Published June 24, 2019
As chief of pulmonary, critical care and sleep medicine, Sethi specializes in pulmonology, and his primary clinical and research interest is chronic obstructive pulmonary disease (COPD). He is listed as one of the top five COPD specialists in the country.
In presenting the award, Suzanne G. Laychock, PhD, senior associate dean for faculty affairs and facilities, noted Sethi “more than fulfills the criteria for the award that recognizes a professional career of consistent academic accomplishment, a national and international recognition for scholarship and significant research contributions.”
“Dr. Sethi has exemplified excellence in its broadest sense, and we at the Jacobs School of Medicine and Biomedical Sciences are fortunate to have the benefit of his extensive contributions to his field, the university and school.”
Sethi began his career at UB as a pulmonary/critical care fellow and clinical instructor in 1990 and gained additional research training following the clinical fellowship as a recipient of the Dr. Henry C. and Bertha H. Buswell Fellowship.
He has served as staff physician at the Buffalo VA Medical Center since 1993 and moved through the academic ranks at UB to be promoted to associate professor in 2001 and to professor in 2006.
Sethi is board certified in pulmonary disease and sees lung disease patients in UBMD clinics and affiliated hospitals. He is a UB Exceptional Scholar — Sustained Achievement awardee and a fellow of the American College of Physicians.
His research spans his interests in COPD and respiratory infections, especially in the causation, treatment and prevention of COPD exacerbations. His recent work has utilized contemporary “omics,” including studies of the microbiome, epigenome and system biology.
Sethi has published 208 papers and edited two books. He has also made 127 national and international presentations on his research and clinical interests. The work done by Sethi and his colleagues has fundamentally changed the paradigm of the role of bacterial infection in COPD from being regarded as an epiphenomenon to now being understood as a major driver of disease progression.
He is currently funded as co-principal investigator on a Department of Defense grant and site investigator for a National Institutes of Health (NIH) trial.
Sethi was also a co-investigator on the Clinical and Translational Science Award given to the Jacobs School in 2015 and has served as principal investigator on single and multi-site research grants funded by the NIH, industry and Veterans Affairs Merit Awards.
Laychock noted that Sethi has spent the majority of his career at UB and has made significant contributions to the school and university during this time.
“His teaching contributions are extensive, and he has trained many postdoctoral fellows, graduate and undergraduate students and serves as course director for the medical course IMC 604 Pulmonary Medicine,” she said.
“In addition, he has led medical student small group sessions and problem solving, and he has trained third- and fourth-year medical students, fellows and residents on the wards.”
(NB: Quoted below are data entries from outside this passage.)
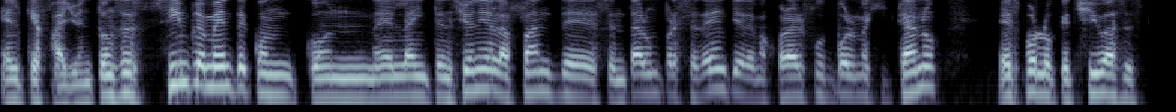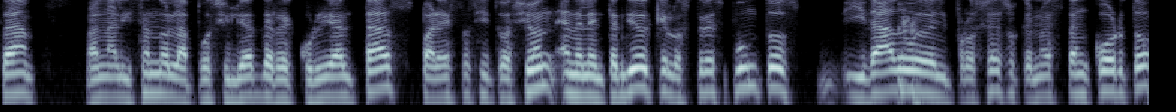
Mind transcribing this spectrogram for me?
el que falló. Entonces, simplemente con, con la intención y el afán de sentar un precedente y de mejorar el fútbol mexicano, es por lo que Chivas está analizando la posibilidad de recurrir al TAS para esta situación, en el entendido de que los tres puntos, y dado el proceso que no es tan corto,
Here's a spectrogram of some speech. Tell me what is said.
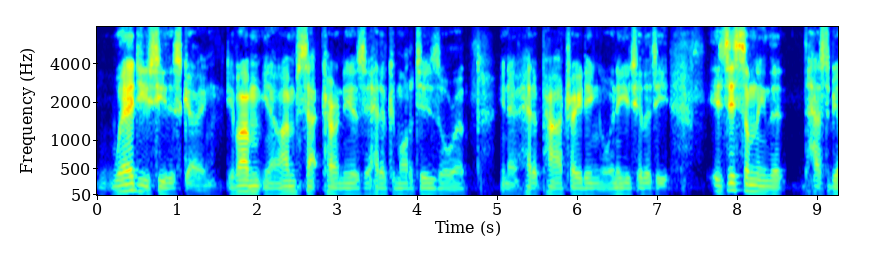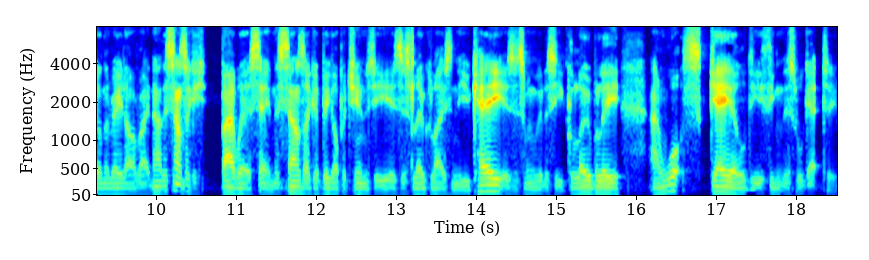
where do you see this going? If I'm, you know, I'm sat currently as a head of commodities or a, you know, head of power trading or in a utility, is this something that has to be on the radar right now? This sounds like a bad way of saying this sounds like a big opportunity. Is this localized in the UK? Is this something we're going to see globally? And what scale do you think this will get to?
Laychock said Sethi’s service is also “exemplary,” noting he has served on the editorial boards of eight journals and on the international advisory board for Thorax, one of the world’s leading respiratory medicine journals, in addition to providing many ad hoc journal reviews.
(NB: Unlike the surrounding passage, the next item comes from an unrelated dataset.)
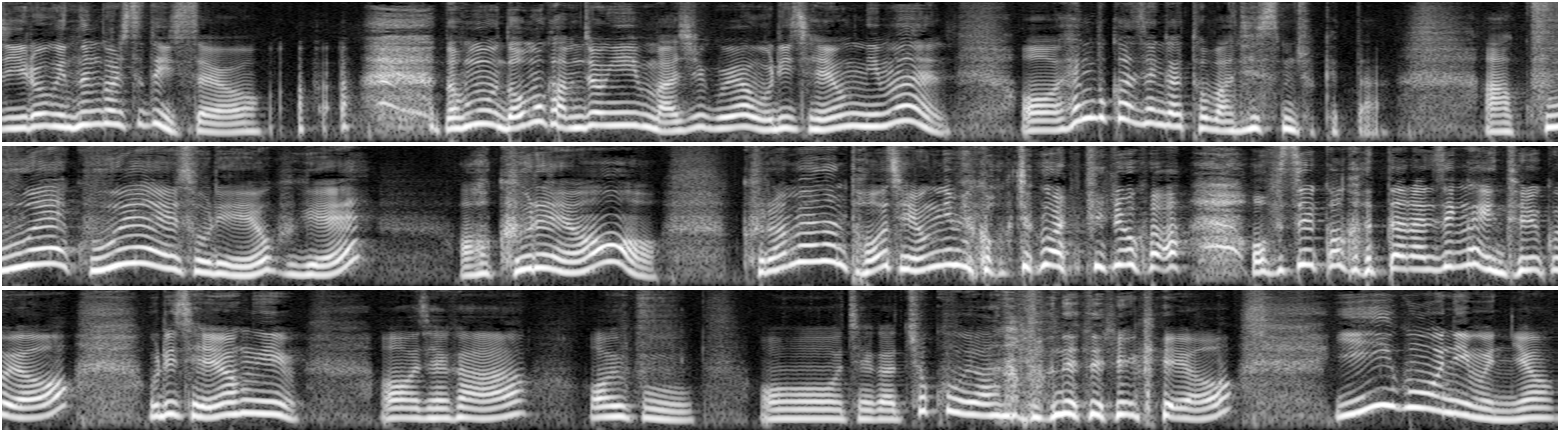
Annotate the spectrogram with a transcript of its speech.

Sethi has also provided grant reviews for the NIH, Veterans Administration and many international review bodies over many years. He was a regular study section member for the National Heart, Lung and Blood Institute from 2010 to 2014 and the Pulmonary Study Section for the Veterans Affairs Merit Review Program.
Locally, he served as vice chair for research for the Department of Medicine for four years, as director of the Clinical Research Office and most recently as assistant vice president for health sciences.
Sethi accepted the honor June 18 during the Jacobs School’s Faculty and Staff Recognition Awards celebration.
He will deliver the Stockton Kimball Lecture in 2020.
The award and lecture recognize an outstanding scholar and researcher who has also contributed significantly to the school. It is named in memory of Stockton Kimball, MD ’29, dean of the medical school from 1946 to 1958.